As regards the manner in which the palm is presented, no new elements need to be introduced. Dramatic action employs all the positions of the hand described on p. 243, except the natural position, much more frequently than they are used in oratory. This position is equally adapted to both.
The positions of the hands which arise from—the combined disposition of both hands, find little place in oratory; hence they are reserved for consideration here. Among these it may be sufficient to enumerate the following.–The hands are said to be
Applied, when the palms are pressed together, and the fingers and thumbs of each are laid against those of the other. (See Fig. 59.)
Clasped, when all the fingers are inserted between each other, the hands pressed closely together, and one thumb lapped over the other. (See Figs. 60, 96.)
Crossed, when one hand is laid on the breast, and the other is laid over it crosswise. (See Figs. 61, 85, 94.)
Folded, when the fingers of the right hand, at the second joint, are laid between the thumb and forefinger of the left, the right thumb crossing the left. (See Fig. 62.)

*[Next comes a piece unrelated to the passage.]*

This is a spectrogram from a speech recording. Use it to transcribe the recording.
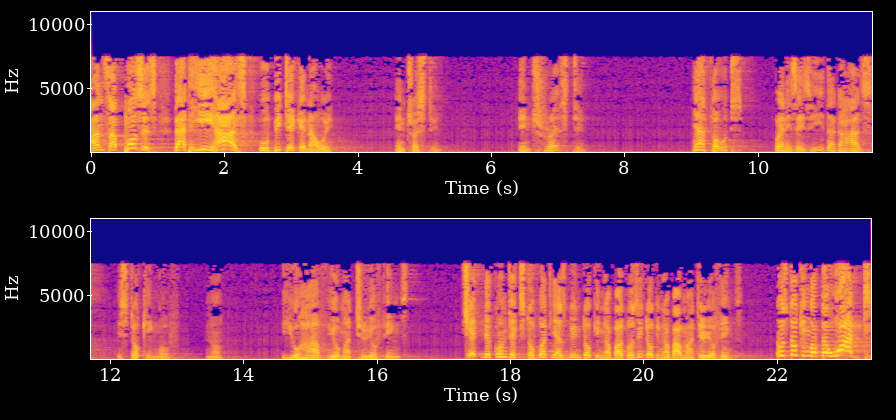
and supposes that he has will be taken away. Interesting. Interesting. Yeah, thought when he says he that has is talking of, you know, you have your material things. Check the context of what he has been talking about. Was he talking about material things? He was talking of the word.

Inclosed, when the back of one hand, moderately bended, is received within the palm of the other; the thumbs lying at length over each other. (See Fig. 63.)

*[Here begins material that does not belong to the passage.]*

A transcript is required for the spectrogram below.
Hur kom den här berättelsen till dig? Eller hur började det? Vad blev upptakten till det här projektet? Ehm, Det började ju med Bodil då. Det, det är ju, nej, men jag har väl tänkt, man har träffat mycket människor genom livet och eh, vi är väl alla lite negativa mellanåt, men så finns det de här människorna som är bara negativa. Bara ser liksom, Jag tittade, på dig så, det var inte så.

Touching, when the points of the thumb and fingers of each hand are brought lightly into contact. (See Fig. 64.)
Wringing, when both hands are first clasped together and elevated, then depressed and separated at the wrists without disengaging the fingers. (See Figs. 65, 93.)

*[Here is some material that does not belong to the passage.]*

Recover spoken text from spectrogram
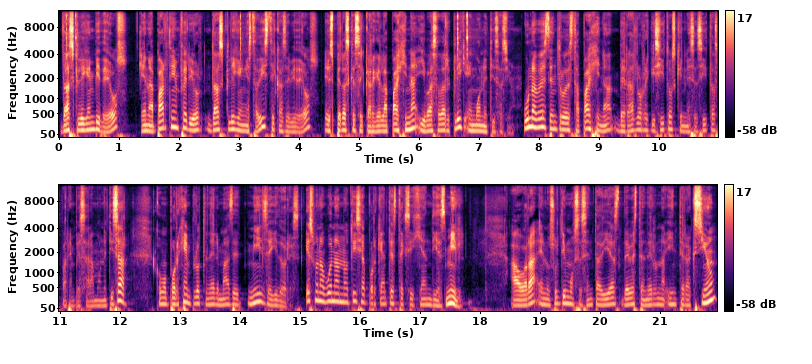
das clic en videos, en la parte inferior das clic en estadísticas de videos, esperas que se cargue la página y vas a dar clic en monetización. Una vez dentro de esta página verás los requisitos que necesitas para empezar a monetizar, como por ejemplo tener más de mil seguidores. Es una buena noticia porque antes te exigían 10.000. Ahora en los últimos 60 días debes tener una interacción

Enumerating, when the index of the right hand is laid successively upon the index and the different fingers of the left. (See Fig. 66.)
The fourth class of positions of the hand arising from the part of the body on which it is laid, enumerated on p. 244, are much more frequently employed on the stage than in ordinary delivery.
THE ARM.-Beside the systematic gestures of the arms described as belonging to oratory, there are others peculiar to dialogue, or to dramatic action.
The arms are said to be folded or encumbered, when they are crossed and enclose each other, the fingers of the left hand holding the right arm, and the right hand passing under the left arm. (See Fig. 67.)
They are a-kimbo, when one or both hands rest on the hips, and the elbows are stuck out on either or both sides. (See Figs. 68, 89.)
They are reposed, when the elbows are nearly resting on the hips, and one hand holds the wrist of the other. This is a female position. (See Fig. 69.)
THE ARM AND HAND COMBINED. - To designate the manner of the motion of the arm and hand, a variety of technical terms have been employed, which scarcely require to be explained merely for the purpose of assisting in the acquisition of the plain dignity of the orator; though some of them may properly be exhibited in oratory. The following, noted by Austin, will suffice, though others might be given.—Gesture, then, may be considered as
Noting, when the hand, in whatever position, is first drawn back and raised, and then advanced and with a gentle stroke depressed. (See Fig. 70.)
Projecting, when the arm is first retracted, and then thrust forward in the direction in which the hand points. (See Fig. 71.)
Retracting, when the arm is withdrawn preparatory to projecting, as in the dotted hand and arm of Fig. 71, or in the right arm of Fig. 75;-or in order to avoid an object either hateful or horrible, as in Fig. 77.
Waving, when the fingers are first pointed downward,